from where it could be transported back to Hambantota. The villager
informed us that a kilometre away from where we were perched was the
Army base camp.
After waiting for nearly an hour and with no signs of any rescue
team, we began to trudge through the forest, sneaking through the
bushes, little lakes and the marshy land. At 10.30 a.m. we sighted the
Army camp and began walking towards it as half perplexed and half dazed
soldiers gazed at us intensely.
Much to our horror and relief, we were to learn the reasons for that
look on the faces of the soldiers. Earlier in the morning, the soldiers
manning the sentry point overlooking the Yala sanctuary had sighted “a
strange giant object” floating in the air towards their camp. They had
mistaken it for yet another LTTE “mission” and alerted the high and the
In the confusion that ensued about the identity of the “flight”, they
had obtained permission to shoot it down if it came closer to their
camp. It was perhaps due to our providence and the premonition of the
pilot that the balloon landed almost three-quarter of a kilometre before
the military camp.
Once we established our identities, the soldiers were more than
friendly. They treated us to a hot cup of tea and extra energy biscuits
even while struggling to obtain the necessary clearances from the
concerned authorities to let the “intruders” into the camp.
Finally, at 12.15 p.m. a tractor loaded with army personnel went to
the site where the balloon had landed and brought it back. What had
happened ? As per Tourist Board Managing Director Dilip Mudadeniya,
permission had been obtained from the Air Force and the Civil Aviation
authorities for the festival but they had not anticipated the balloons
to travel into Yala.
The Brigadier in-charge of Yala was in the knowledge of the festival
but had not deemed it necessary to pass on the information to the ground

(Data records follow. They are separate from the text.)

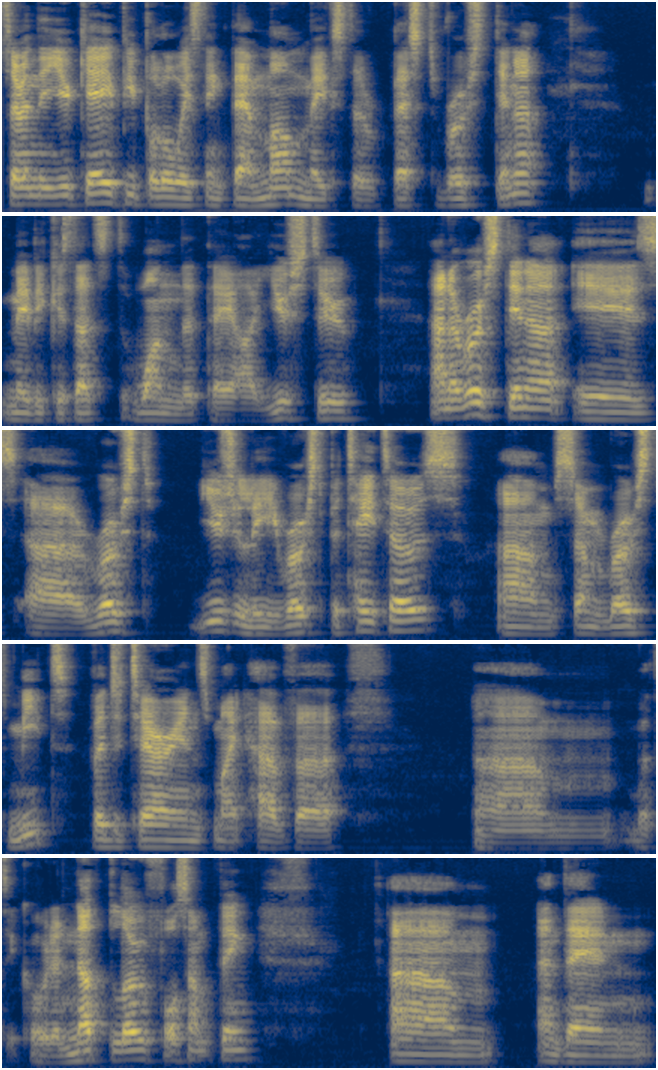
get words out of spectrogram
So in the UK, people always think their mum makes the best roast dinner, maybe because that's the one that they are used to. And a roast dinner is uh, roast, usually roast potatoes, um, some roast meat. Vegetarians might have a, um, what's it called, a nut loaf or something. Um, and then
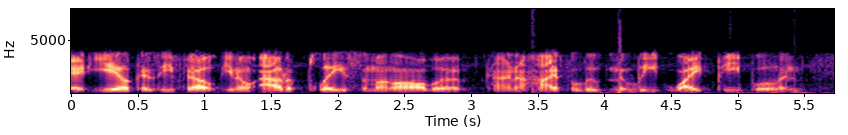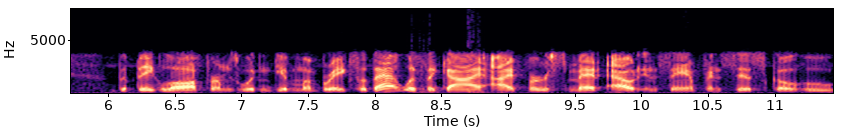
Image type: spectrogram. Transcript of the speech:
at Yale because he felt, you know, out of place among all the kind of highfalutin elite white people, and the big law firms wouldn't give him a break. So that was the guy I first met out in San Francisco who,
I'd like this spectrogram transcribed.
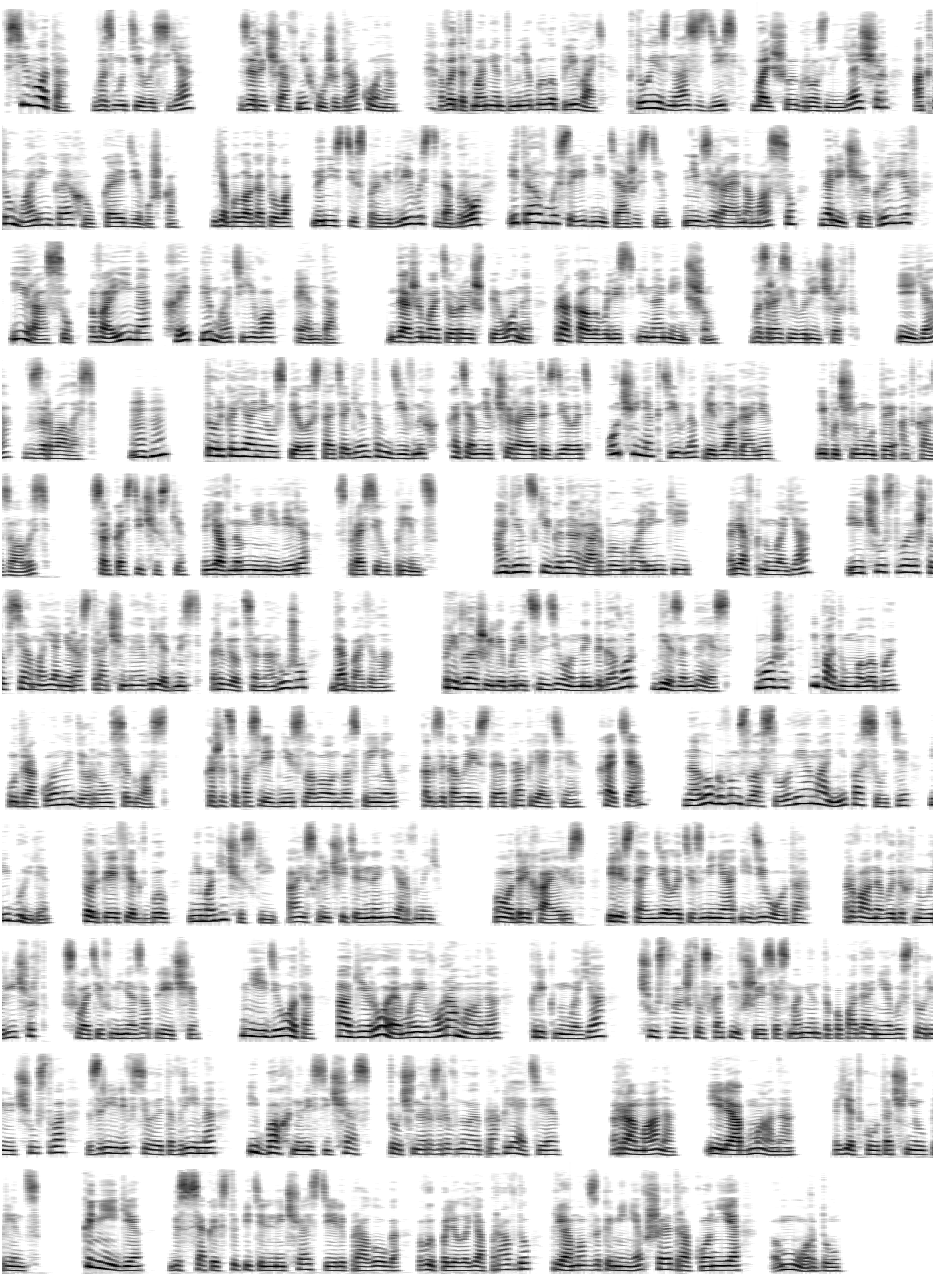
«Всего-то», — возмутилась я, зарычав не хуже дракона. В этот момент мне было плевать, кто из нас здесь большой грозный ящер, а кто маленькая хрупкая девушка. Я была готова нанести справедливость, добро и травмы средней тяжести, невзирая на массу, наличие крыльев и расу, во имя Хэппи, мать его, Энда. Даже матерые шпионы прокалывались и на меньшем, возразил Ричард. И я взорвалась. Угу, только я не успела стать агентом дивных, хотя мне вчера это сделать очень активно предлагали. «И почему ты отказалась?» Саркастически, явно мне не веря, спросил принц. «Агентский гонорар был маленький», — рявкнула я, и, чувствуя, что вся моя нерастраченная вредность рвется наружу, добавила. «Предложили бы лицензионный договор без НДС, может, и подумала бы». У дракона дернулся глаз. Кажется, последние слова он воспринял как заковыристое проклятие, хотя налоговым злословием они, по сути, и были. Только эффект был не магический, а исключительно нервный. «Одри Хайрис, перестань делать из меня идиота!» Рвано выдохнул Ричард, схватив меня за плечи. «Не идиота, а героя моего романа!» — крикнула я, чувствуя, что скопившиеся с момента попадания в историю чувства зрели все это время и бахнули сейчас точно разрывное проклятие. «Романа или обмана?» — едко уточнил принц. «Книги!» Без всякой вступительной части или пролога выпалила я правду прямо в закаменевшее драконье морду.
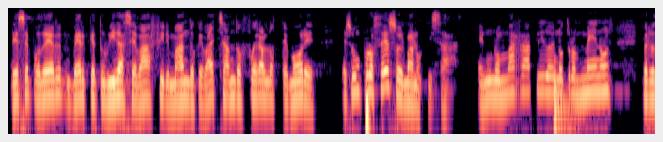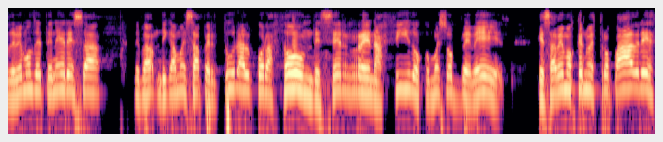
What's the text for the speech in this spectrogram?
de ese poder ver que tu vida se va afirmando, que va echando fuera los temores. Es un proceso, hermanos, quizás. En unos más rápido, en otros menos, pero debemos de tener esa, digamos, esa apertura al corazón de ser renacidos como esos bebés, que sabemos que nuestro Padre,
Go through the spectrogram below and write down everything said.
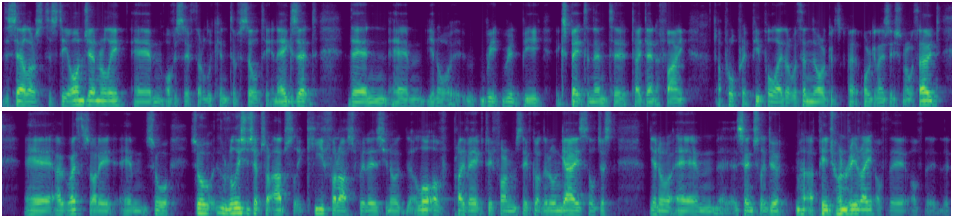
the sellers to stay on generally. Um, obviously, if they're looking to facilitate an exit, then um, you know we would be expecting them to, to identify appropriate people either within the org uh, organization or without. Uh, out with sorry um, so so relationships are absolutely key for us whereas you know a lot of private equity firms they've got their own guys they'll just you know, um, essentially do a, a, page one rewrite of the of the, the,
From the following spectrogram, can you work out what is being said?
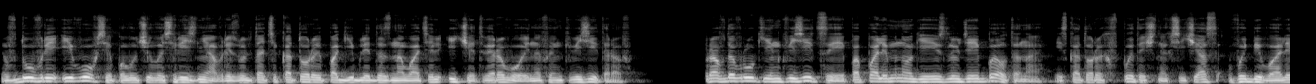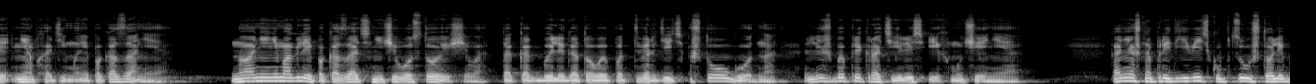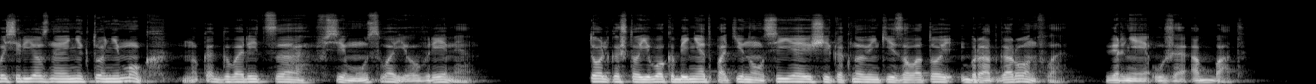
В Дувре и вовсе получилась резня, в результате которой погибли дознаватель и четверо воинов-инквизиторов. Правда, в руки Инквизиции попали многие из людей Белтона, из которых в пыточных сейчас выбивали необходимые показания. Но они не могли показать ничего стоящего, так как были готовы подтвердить что угодно, лишь бы прекратились их мучения. Конечно, предъявить купцу что-либо серьезное никто не мог, но, как говорится, всему свое время. Только что его кабинет покинул сияющий, как новенький золотой, брат Гаронфла, вернее, уже аббат.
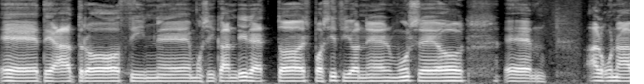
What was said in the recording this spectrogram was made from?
Eh, teatro, cine, música en directo, exposiciones, museos, eh, alguna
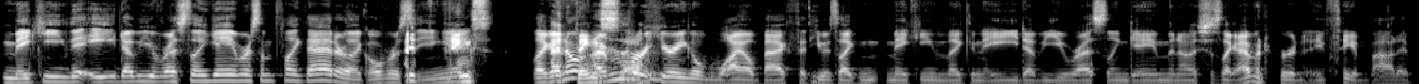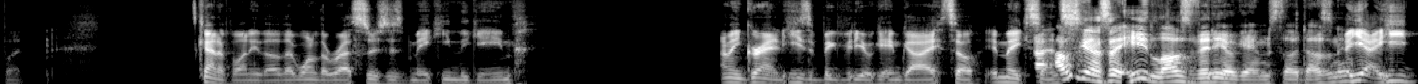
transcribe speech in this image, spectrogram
making the AEW wrestling game or something like that, or like overseeing it? Thanks. Like I I know I, remember so. hearing a while back that he was like making like an AEW wrestling game, and I was just like, I haven't heard anything about it, but it's kind of funny though that one of the wrestlers is making the game. I mean, granted, he's a big video game guy, so it makes sense. I was gonna say he loves video games though, doesn't he? Yeah, he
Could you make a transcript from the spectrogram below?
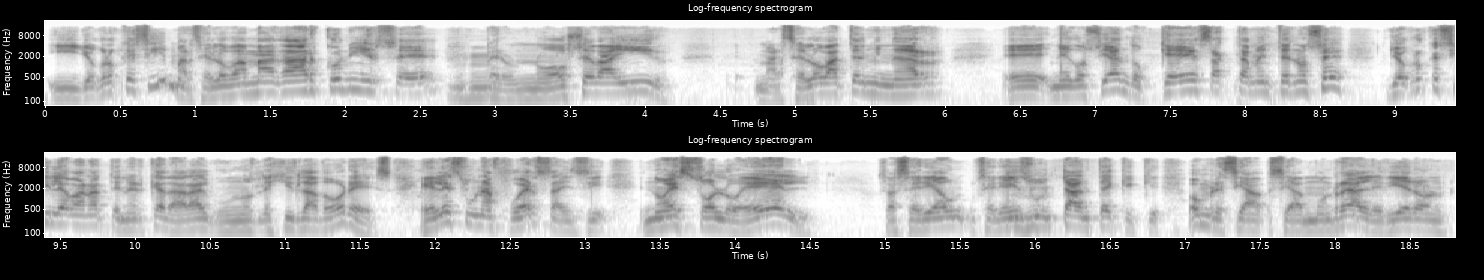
Y yo creo que sí, Marcelo va a amagar con irse, pero no se va a ir. Marcelo va a terminar eh, negociando. ¿Qué exactamente? No sé. Yo creo que sí le van a tener que dar a algunos legisladores. Él es una fuerza en sí, no es solo él. O sea, sería un, sería insultante que, que- hombre, si a, si a Monreal le dieron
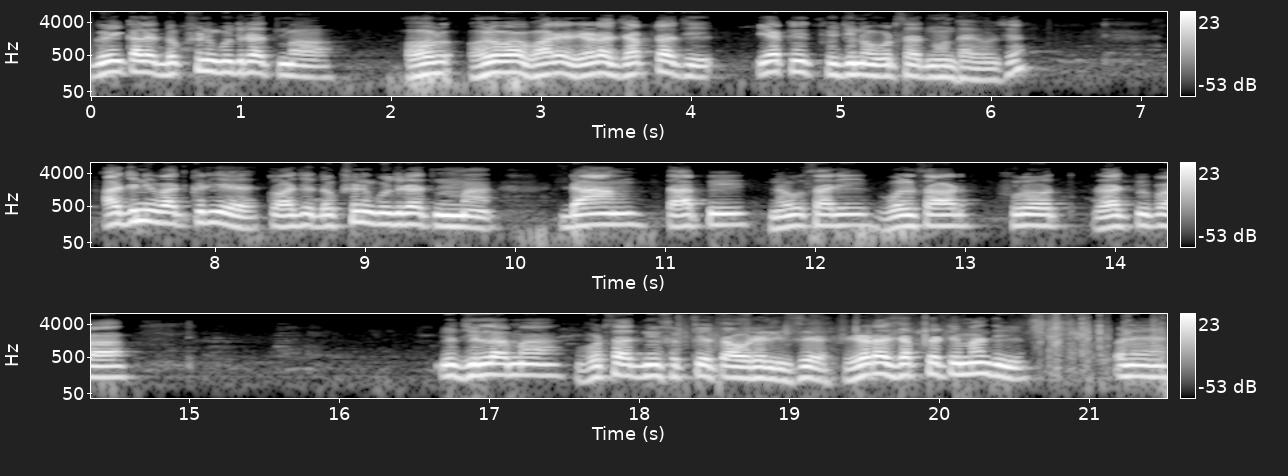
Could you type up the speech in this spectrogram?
ગઈકાલે દક્ષિણ ગુજરાતમાં હળ, હળવા ભારે રેડા ઝાપટાથી એક ઇંચ સુધીનો વરસાદ નોંધાયો છે. આજની વાત કરીએ તો આજે દક્ષિણ ગુજરાતમાં ડાંગ, તાપી, નવસારી, વલસાડ, સુરત, રાજપીપળા એ જિલ્લામાં વરસાદની શક્યતાઓ રહેલી છે. રેડા, ઝાપટાટી માંડી અને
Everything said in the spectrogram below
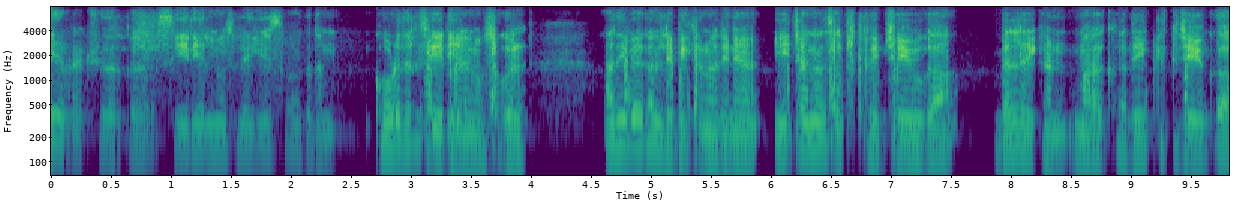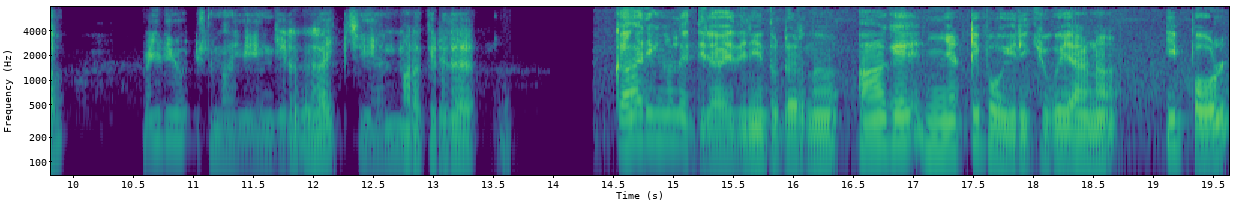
പ്രിയ പ്രേക്ഷകർക്ക് സീരിയൽ ന്യൂസിലേക്ക് സ്വാഗതം. കൂടുതൽ സീരിയൽ ന്യൂസുകൾ അതിവേഗം ലഭിക്കുന്നതിന് ഈ ചാനൽ സബ്സ്ക്രൈബ് ചെയ്യുക ബെൽ ഐക്കൺ മറക്കാതെ ക്ലിക്ക് ചെയ്യുക. വീഡിയോ ഇഷ്ടമായി എങ്കിൽ ലൈക്ക് ചെയ്യാൻ മറക്കരുത്. കാര്യങ്ങൾ എതിരായതിനെ തുടർന്ന് ആകെ ഞെട്ടിപ്പോയിരിക്കുകയാണ് ഇപ്പോൾ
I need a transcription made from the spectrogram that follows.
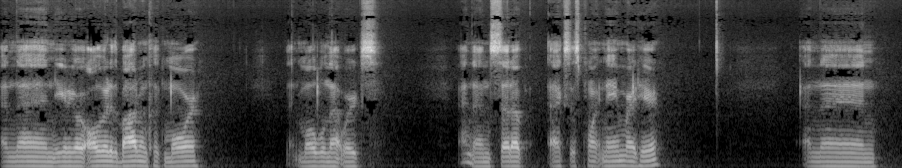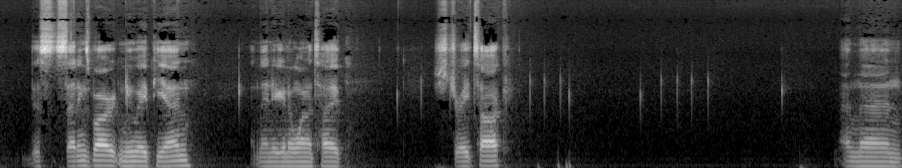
and then you're gonna go all the way to the bottom and click More, then Mobile Networks, and then set up access point name right here and then this settings bar, new APN, and then you're going to want to type straight talk, and then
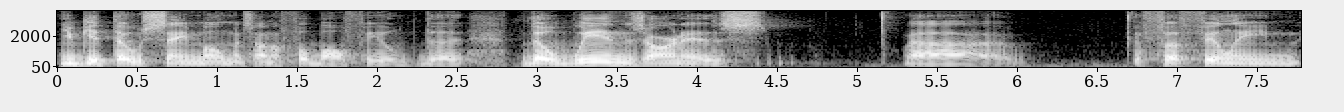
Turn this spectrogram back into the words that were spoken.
you get those same moments on a football field. The the wins aren't as uh, fulfilling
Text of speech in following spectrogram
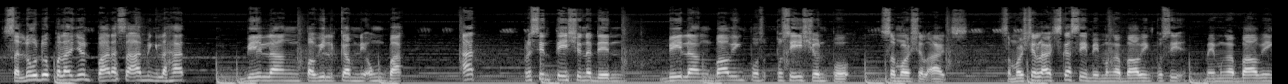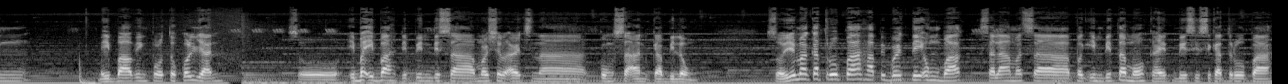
Saludo pala yun para sa aming lahat bilang pa-welcome ni Ungbak at presentation na din bilang bowing position po sa martial arts. Sa martial arts kasi may mga bowing posi may mga bowing may bowing protocol 'yan. So, iba-iba depende sa martial arts na kung saan ka bilong. So, yung mga katrupa, happy birthday Ungbak. Salamat sa pag-imbita mo kahit busy si katrupa.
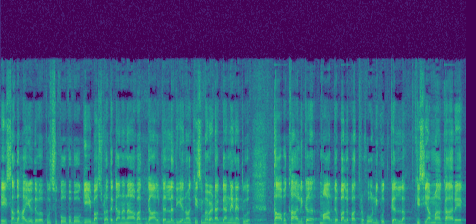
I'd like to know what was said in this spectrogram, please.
ඒ සඳහා යොදවපු සුකෝපභෝගී බස්්‍රත ගණනාවක් ගල් කල්ල තියෙනවා කිසිම වැඩක් ගන්න නැතුව. තාවකාලික මාර්ග බලපත්‍ර හෝ නිකුත් කල්ලා. කිසියම් ආකාරයක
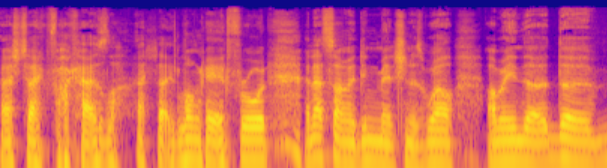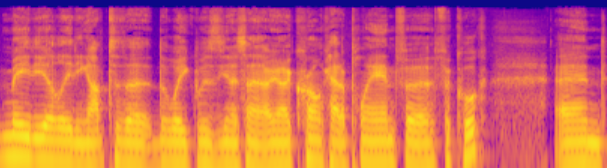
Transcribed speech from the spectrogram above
Hashtag fuck Hasler. Hashtag long haired fraud. And that's something I didn't mention as well. I mean, the the media leading up to the, the week was, you know, saying, you know, Cronk had a plan for, for Cook. And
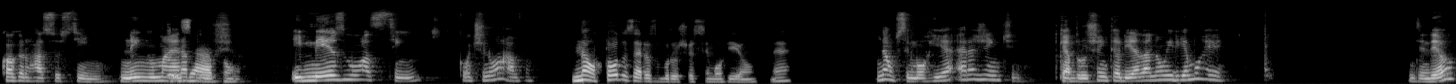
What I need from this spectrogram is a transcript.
Qual que era o raciocínio? Nenhuma era Exato. bruxa. E mesmo assim, continuava. Não, todos eram os bruxos se morriam, né? Não, se morria, era gente. Porque a bruxa, em teoria, ela não iria morrer. Entendeu?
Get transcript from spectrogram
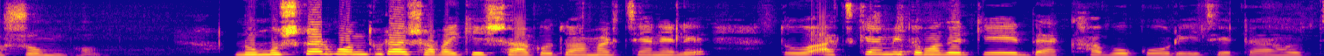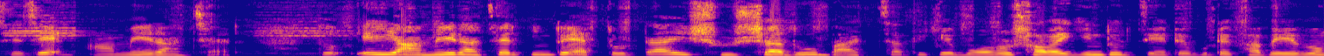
অসম্ভব। নমস্কার বন্ধুরা, সবাইকে স্বাগত আমার চ্যানেলে। তো আজকে আমি তোমাদেরকে দেখাবো করে যেটা হচ্ছে যে আমের আচার। তো এই আমের আচার কিন্তু এতটাই সুস্বাদু, বাচ্চা থেকে বড় সবাই কিন্তু চেটে পুটে খাবে এবং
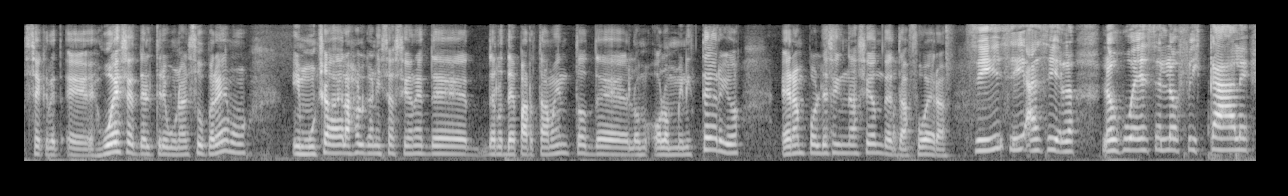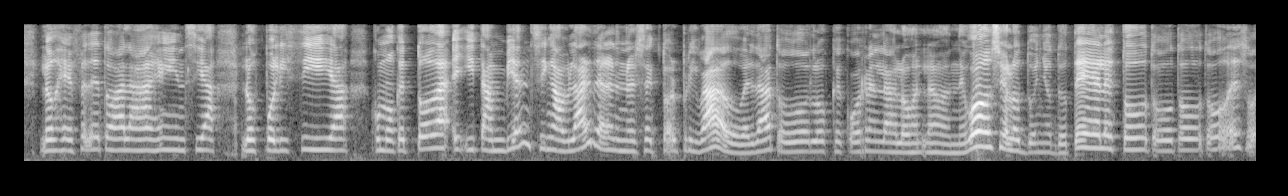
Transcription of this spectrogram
secret- eh, jueces del Tribunal Supremo y muchas de las organizaciones de, de los departamentos de los, o los ministerios eran por designación desde afuera. Sí, sí, así, lo- los jueces, los fiscales, los jefes de todas las agencias, los policías, como que todas, y, también sin hablar del en el sector privado, ¿verdad? Todos los que corren la- los, los negocios, los dueños de hoteles, todo, todo, todo, todo eso,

troops at the Army base camp. It was a classic case of “gone with the
wind”! Incidentally, March 29 marked the first anniversary of the launch
of the Tiger Air Force.